PORTRUSH, Northern Ireland — The rain was verging on torrential, the putts weren't dropping, and Tommy Fleetwood was looking thoroughly miserable on the most remote part of the soggy Dunluce Links.
"Oh, Tommy," he said, his shoulders slumping as his third shot from the middle of the fairway at the par-4 seventh hole fell short and into the greenside bunker on the right.
A Sunday charge never materialized at the British Open for Fleetwood, the Englishman with the long locks only once getting within three strokes of playing partner and eventual champion Shane Lowry after starting four shots back.
That first major title will have to wait at least another year.
"I'm trending in the right way," said Fleetwood, who now has two runner-up finishes at the majors on his resume. "I just hope my time will come eventually."
It ended up being a slog for Fleetwood on a wet and wild day at Royal Portrush, when there was barely a smile from one of the most easy-going guys in golf as he shot a 3-over 74 to finish six strokes behind Lowry.
The pro-Lowry crowd was fair to the man who came to spoil the party — there were regular roars of "Come on, Tommy!" and polite applause for his best of his shots — and there must have been concerns across the Emerald Isle when Lowry bogeyed the first hole after hitting his opening drive left and then finding the greenside bunker.
But Fleetwood needed to make the most of every opportunity to pressure Lowry, and he didn't.
He missed to the right a birdie putt from 6 feet at No. 1 that would have halved the deficit. He sent a 12-foot putt for birdie too far right at No. 2, after Lowry had made par. Then he slid left a 5-foot par putt at No. 3, to some whispers of "Yes!" by fans huddled round the green.
Fleetwood's putter stayed cold. He left a 10-foot putt for birdie centimeters short at No. 4, meaning he dropped a shot to Lowry. After reaching the fifth green with a 3-wood off the tee, he pushed an eagle putt from 12 feet and could only match Lowry's birdie.

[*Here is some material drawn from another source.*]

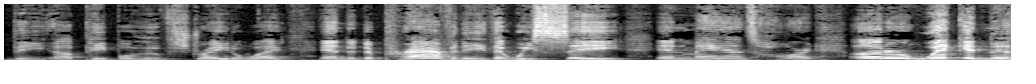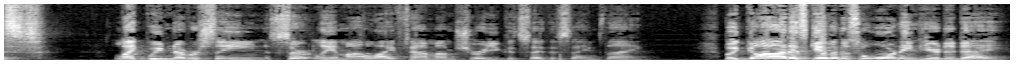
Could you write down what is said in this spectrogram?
the uh, people who've strayed away and the depravity that we see in man's heart. Utter wickedness like we've never seen, certainly in my lifetime. I'm sure you could say the same thing. But God has given us a warning here today.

Indeed, Fleetwood's first putt that wasn't from tap-in range was at No. 6, and that was to save par.
By then, Lowry had moved six shots clear and was on his way to what Fleetwood described as a "bit of a procession" in the final holes.
"Those first few holes, when you start four back, are pretty crucial," Fleetwood said, "and I didn't do a good enough job pressing at that point."
Fleetwood knew the game was up when he drove into a bunker at the par-4 14th hole.
"You never want to think like that, and you obviously carry on, but that was pretty much it," he said.
Playing in the final group at a major for the first time, Fleetwood at least had a front-row seat for a clinic on how to seal victory at one of the biggest events in golf.
He praised Lowry's shot selection, his composure, and his putting under pressure. Lowry's short game was better, too.
The two players embraced on the 18th green, seconds after Lowry was confirmed as the champion golfer of the year, before Fleetwood left the stage for the Irishman.
"He literally controlled the tournament from the start of today until the end," Fleetwood said, "and that's a very, very impressive thing to do."
Fleetwood's other second-place finish at a major was at the U.S. Open at Shinnecock Hills last year. That felt different, though, because he shot a scarcely believable final round of 63 as one of the early starters in the best conditions of the day, and finished one stroke behind Brooks Koepka.
Here, Fleetwood was in the thick of contention, the claret jug in his sights.
Given his age — 28 — and his talent, there will surely be more chances for the 20th-ranked Fleetwood to win a major.
It didn't stop this one from hurting.
"I'm not putting down the U.S. Open, but if I could pick one event it would be the (British) Open," he said. "It's my dream, and it always will be. And you're teeing off in the last group on Sunday with a very, very good chance.
"So it feels a lot rougher finishing when you feel like you've come so close to what you've dreamt as a kid."